  1. Dear Bora, this was a really interesting post. I have read it with great pleasure. All new ideas are fascinating. Who knows, one day you will find time to defend your PhD. All mothers are the same. Terrible, isn’t it?Love you, mom

  2. Marko Zivkovic

    Hurrah for old stuff. I personally seldom read anything published after say, 1912 (oh well, it’s social sciences, I know …)

  3. 1912 was a good year. Almost as good as 1729, 1888 and 1928.

  4. Hi, Bora – what is particularly inspiring in your story is that you have created your own niche. You have adapted to your temporal as well as spatial environment. As well as if/when you get a title appended to your name. You *do* provide a useful service to the community, not least by your living example.
    [My lack of a PhD did not seem to deter them at all. I feel like a failure, but they did not seem to think so: I took a different career path and they think I am useful to the field in this way.]
    Will you be attending Science Blogging 2008 in London?

  5. By the way, blog interviews is a great idea that gets around the sticky confidentiality issues. I might try to do the same for the International Society in Stem Cell Biology conference in a couple of weeks in Philadelphia.

  6. Hey,
    Sorry I missed you at SRBR. I kept trying to come round to talk about PLoS but I kept just missing you. I love Open Access ideals, and your blog. We are resubmitting to PLoS-One this week, and have so far had a great experience.
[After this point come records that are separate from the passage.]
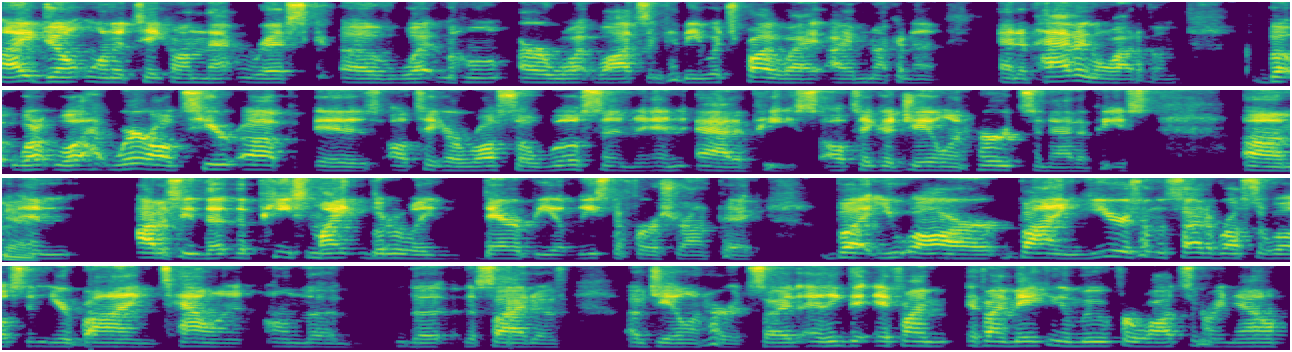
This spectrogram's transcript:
I don't want to take on that risk of what Mahomes or what Watson can be, which is probably why I'm not going to end up having a lot of them. But what, what where I'll tear up is I'll take a Russell Wilson and add a piece. I'll take a Jalen Hurts and add a piece. Um, Yeah. And obviously, the, the piece might literally there be at least a first round pick but you are buying years on the side of Russell Wilson. You're buying talent on the the, the side of of Jalen Hurts. So I, I think that if I'm if I'm making a move for Watson right now,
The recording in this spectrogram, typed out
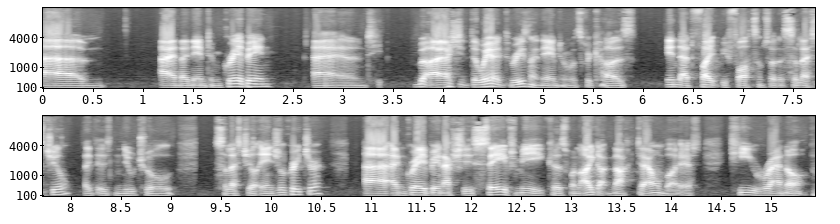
um, and I named him Greybane, and he, but I actually the way the reason I named him was because in that fight we fought some sort of celestial, like this neutral celestial angel creature, uh, and Greybane actually saved me because when I got knocked down by it, he ran up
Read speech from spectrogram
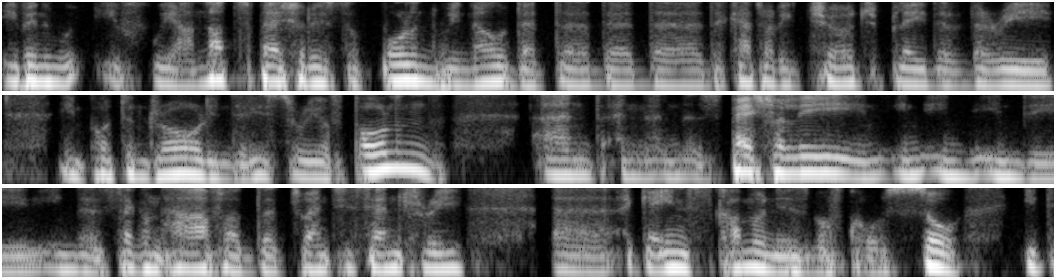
even if we are not specialists of Poland, we know that the, the, the, Catholic Church played a very important role in the history of Poland, and, and, and especially in, in, in, the, in the second half of the 20th century uh, against communism, of course. So it,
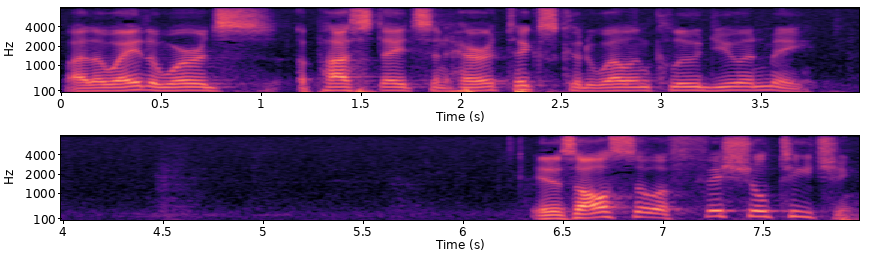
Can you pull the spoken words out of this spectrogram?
By the way, the words apostates and heretics could well include you and me. It is also official teaching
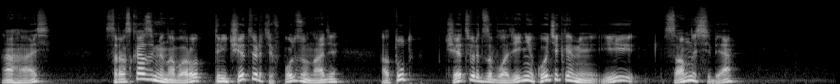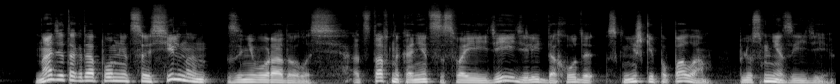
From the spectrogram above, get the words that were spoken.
Агась. С рассказами, наоборот, три четверти в пользу Нади. А тут четверть за владение котиками и сам на себя. Надя тогда, помнится, сильно за него радовалась, отстав наконец со своей идеей делить доходы с книжки пополам, плюс мне за идею.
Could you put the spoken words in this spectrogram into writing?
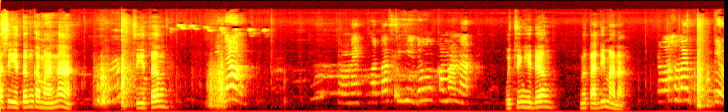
si Iteng ke mana? Si Iteng? Ucing hidung nu tadi mana? Salah mobil.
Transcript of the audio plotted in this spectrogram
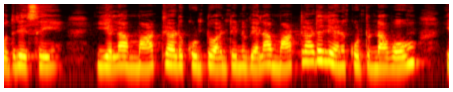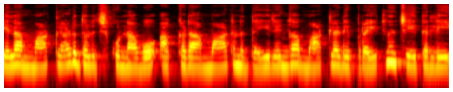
వదిలేసే. ఎలా మాట్లాడుకుంటూ అంటే నువ్వు ఎలా మాట్లాడాలి అనుకుంటున్నావో ఎలా మాట్లాడదలుచుకున్నావో అక్కడ ఆ మాటను ధైర్యంగా మాట్లాడే ప్రయత్నం చేయతల్లి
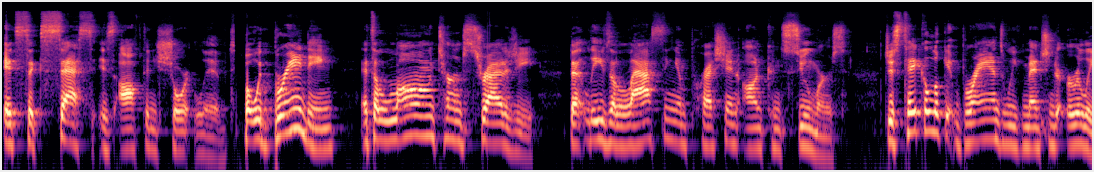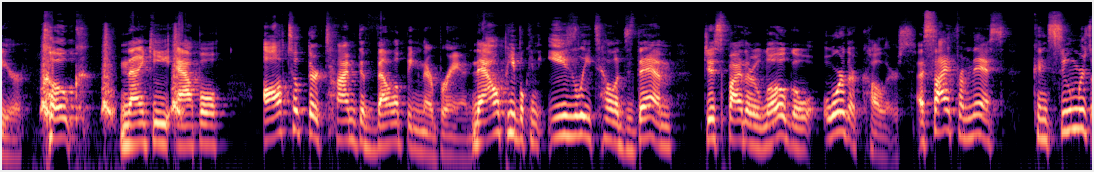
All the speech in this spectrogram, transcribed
its success is often short-lived. But with branding, it's a long-term strategy that leaves a lasting impression on consumers. Just take a look at brands we've mentioned earlier. Coke, Nike, Apple, all took their time developing their brand. Now people can easily tell it's them just by their logo or their colors. Aside from this, consumers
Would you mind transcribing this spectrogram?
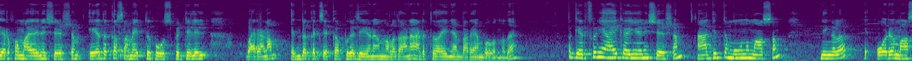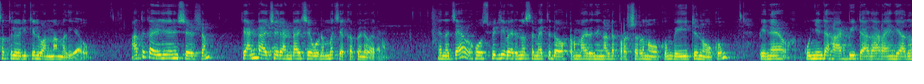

Hope to catch you at the next SRBR or maybe the Gordon Conference this summer.
    -Joe
    Northwestern Univ.

  7. Pingback: Observations: Circadian clock without DNA–History and the power of metaphor | StephenKMackSD's Blog